Thought Process: Iconic images of The Grand Tetons, Big Sur, Delicate Arch, the hoodoos of Bryce Canyon, etc., always draw you to their locations. But while you’re waiting for the light, the wind to subside or color to richen, open your eyes to the smaller slices of the scene. Zoom with your eyes and look beyond the preconceived picture-postcard image you have in mind. Look for the picture within the picture. It’s often found by singling out a section of a scene. Study the shapes, light and compositional elements. Is there a peak that demands its own attention? Is there a center portion of the scene that should be captured unto itself? Think about what you can extract from the shot others made before you.

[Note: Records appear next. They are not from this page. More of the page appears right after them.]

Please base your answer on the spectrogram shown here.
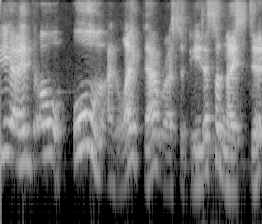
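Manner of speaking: play-acted, sudden, thrilled, swooping excited delight. Retelling how a wife reacted to a meal plan: imitating excited delight. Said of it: "and she got all excited".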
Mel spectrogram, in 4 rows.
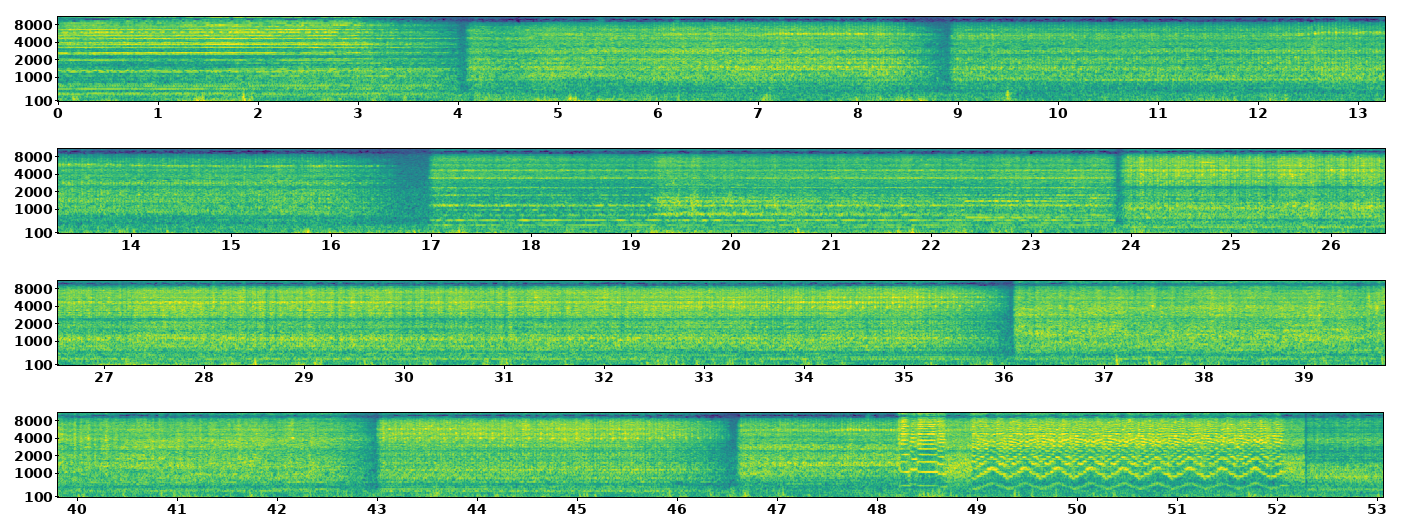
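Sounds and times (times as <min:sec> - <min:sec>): vehicle engine running: 0:00.0 - 0:53.0
rapidly warbling tone: 0:17.0 - 0:30.6.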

Where to Look: The answer to this rhetorical statement is, everywhere. An isolated autumn leaf may rest on a still body of water onto which the grand landscape is reflected. While you’re waiting for the light to illuminate the scene, break out the macro and photograph the leaf. A solitary fern may emerge from a rocky shore where a seascape awaits the click of the shutter. The fern or leaf may be to your left or right. If the light is flat, odds are the shot of the leaf or fern will net a better image than the grand scenic. This being the case, these shots win the trophy. There may be a cluster of spring dogwood blooms that have a unique form. In this case, an elevated glance is in order. And by all means, always turn around to view the world behind you. Many photographers get so keyed into the anticipated shot, they’re oblivious to what else is going on. Listen to what calls your name, but listen with your eyes.

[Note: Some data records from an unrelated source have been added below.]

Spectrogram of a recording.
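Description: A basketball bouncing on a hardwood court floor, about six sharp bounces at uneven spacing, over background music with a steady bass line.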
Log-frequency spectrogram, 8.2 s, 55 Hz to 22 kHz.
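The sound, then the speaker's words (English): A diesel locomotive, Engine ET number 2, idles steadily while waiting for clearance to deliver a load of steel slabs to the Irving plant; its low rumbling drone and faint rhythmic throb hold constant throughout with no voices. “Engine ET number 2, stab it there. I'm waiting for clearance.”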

Beyond Macro: Many associate the term “intimate landscape” with macro photography. This may be so, but there are a plethora of other intimate possibilities. Don’t overlook the bigger stuff. An isolated autumn backlit cottonwood may call your name if you “listen with your eyes.” A crack in a lichen-covered boulder may incubate flowers. Look for patterns, shapes, and textures to photograph. A gentle cascade contained in a foreground river may net a trophy. The bottom line is to not just key into the preconceived grand trophy photo but to look elsewhere and everywhere. It just may be the shot of the trip and the one that wins the contest into which it’s entered.
Visit www.russburdenphotography.com for information about his nature photography tours and safari to Tanzania.